Forest Management: Silvicultural Treatment Can Reduce Fire Risk
In much of the forest, the Forest Service can correct this decades-long management error by periodic controlled burns. However, at English Point, this is an approach the Forest Service dare not exercise. Escape of a controlled burn on most of the forest is, at most, an embarrassment. In contrast, escape of a fire at English Point into the multimillion-dollar real estate near the lake would be economically and politically devastating.
As a solution to this problem, the Forest Service is employing brushing crews on the public lands this spring. These crews are cutting down not only the brush but the young grand fir and hemlock as well. The younger trees act as “ladder fuels,” providing a pathway for ground-fire to reach the crown. By removing these, the forest will be more open. It will be composed of larger, fire-tolerant Ponderosa Pine, Douglas fir, and larch. In time, the shrubs will regrow to fill in the gaps. Likewise, young trees will reseed, including the more vulnerable white fir and hemlock. Thus, English Point will again require the relatively expensive process of brushing in another eight to ten years.
Root Rot, Bark Beetles, and Other Pathogens
Drought no doubt weakens trees, but less so to fire than to pathogens. The second problem of the forest stands at English Point is the high death-rate of trees due to root rot, bark beetles, and other pathogens. These tree-killing agents are always in the woods. But as more trees decline or die, their numbers increase, inducing even higher tree mortality in turn. The forest stands of English Point are long overdue for silvicultural treatment. If such strategies are not applied, mortality will increase, and dead trees will fall, adding to the fuel loads. All that will be required is a spark on some dry, late July or August day. The wildfire that results will not confine itself to the English Point Parcel alone.
To reduce the risk, the Forest Service will likely apply a selective cut of trees to the English Point parcel. White fir, hemlock, and weakened Douglas fir will be designated for removal. In the areas where root rot threatens the trees, crews may create very small eighth-acre openings by logging. The wide road-like trails on the west side will permit tractor yarding of logs.
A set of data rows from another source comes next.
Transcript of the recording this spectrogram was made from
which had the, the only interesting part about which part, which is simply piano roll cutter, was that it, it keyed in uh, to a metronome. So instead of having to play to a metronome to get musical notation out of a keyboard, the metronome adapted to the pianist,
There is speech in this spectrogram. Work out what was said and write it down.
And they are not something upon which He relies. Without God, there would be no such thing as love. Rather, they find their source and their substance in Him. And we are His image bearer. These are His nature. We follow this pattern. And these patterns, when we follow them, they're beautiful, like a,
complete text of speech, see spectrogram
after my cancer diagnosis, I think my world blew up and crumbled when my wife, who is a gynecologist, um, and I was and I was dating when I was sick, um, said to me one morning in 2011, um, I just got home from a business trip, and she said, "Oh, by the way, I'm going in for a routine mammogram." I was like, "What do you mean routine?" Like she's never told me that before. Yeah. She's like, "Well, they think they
On the east side where paths are narrow, the Forest Service might consider yarding with horses instead.
Brushing and Selective Cuts Are an Acceptable Price For Protecting English Point
Soon, neighbors and users can expect to hear the chatter of chainsaws and the crash of falling trees in the woods. Trail users can expect temporary closures. Though an intrusion, this is necessary to improve the health and fire resistance of the forest on English Point. These short-term nuisances are a small price to pay for retaining the environment of an otherwise serene, natural, wildlife habitat. The payoff will be a natural recreational area far less likely to have a fire spill over onto adjacent owners.
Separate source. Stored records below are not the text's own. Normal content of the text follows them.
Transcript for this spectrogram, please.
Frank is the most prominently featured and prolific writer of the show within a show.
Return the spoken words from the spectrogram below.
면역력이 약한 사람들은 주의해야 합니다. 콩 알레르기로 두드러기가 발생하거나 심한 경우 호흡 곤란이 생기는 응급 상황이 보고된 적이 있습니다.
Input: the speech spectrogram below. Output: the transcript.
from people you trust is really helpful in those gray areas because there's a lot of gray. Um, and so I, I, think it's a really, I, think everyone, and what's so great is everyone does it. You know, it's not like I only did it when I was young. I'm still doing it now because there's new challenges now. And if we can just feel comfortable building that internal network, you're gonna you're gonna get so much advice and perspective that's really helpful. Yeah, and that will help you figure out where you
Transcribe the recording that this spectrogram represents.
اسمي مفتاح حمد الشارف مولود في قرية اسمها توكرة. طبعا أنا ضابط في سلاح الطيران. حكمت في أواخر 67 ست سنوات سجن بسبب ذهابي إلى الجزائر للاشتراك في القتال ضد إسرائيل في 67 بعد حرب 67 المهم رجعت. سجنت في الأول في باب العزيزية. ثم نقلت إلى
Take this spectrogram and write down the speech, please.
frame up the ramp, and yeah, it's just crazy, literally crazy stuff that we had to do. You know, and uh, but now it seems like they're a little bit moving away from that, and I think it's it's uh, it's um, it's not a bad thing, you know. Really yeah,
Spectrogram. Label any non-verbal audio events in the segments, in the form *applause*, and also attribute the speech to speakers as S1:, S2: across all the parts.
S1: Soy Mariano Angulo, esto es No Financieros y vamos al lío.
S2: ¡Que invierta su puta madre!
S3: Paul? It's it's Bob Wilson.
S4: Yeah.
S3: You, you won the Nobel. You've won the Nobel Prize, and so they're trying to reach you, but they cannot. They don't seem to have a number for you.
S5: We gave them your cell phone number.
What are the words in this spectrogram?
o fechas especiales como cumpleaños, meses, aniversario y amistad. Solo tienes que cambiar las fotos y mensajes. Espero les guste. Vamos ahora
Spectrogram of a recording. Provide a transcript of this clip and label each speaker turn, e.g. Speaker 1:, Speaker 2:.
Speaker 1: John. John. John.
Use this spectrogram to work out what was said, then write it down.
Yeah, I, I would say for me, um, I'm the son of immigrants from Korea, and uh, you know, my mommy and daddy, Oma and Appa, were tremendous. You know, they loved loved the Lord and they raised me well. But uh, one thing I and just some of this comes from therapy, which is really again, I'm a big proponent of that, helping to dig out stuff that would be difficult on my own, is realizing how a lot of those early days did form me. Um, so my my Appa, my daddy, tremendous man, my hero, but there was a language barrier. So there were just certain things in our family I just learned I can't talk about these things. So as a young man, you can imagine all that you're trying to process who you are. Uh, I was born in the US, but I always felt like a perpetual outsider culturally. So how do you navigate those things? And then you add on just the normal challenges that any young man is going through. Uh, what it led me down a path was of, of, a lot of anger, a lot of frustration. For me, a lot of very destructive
References - find more on the web:
Spokesman Review: For Sale, 26,000 Idaho Acres
Spokesman Review: Senate Says 'No Deal' to National Forest Sell-off
Indians, Fire, and the Land in the Pacific Northwest
US Forest Service: Treesearch
How Stuff Works: How does a forest fire benefit living things?
Idaho Trails Association
Prescribed Fire on the Idaho Panhandle National Forests
Explore! An Interactive Map
Commentary: Idaho’s forests need us as much as we need them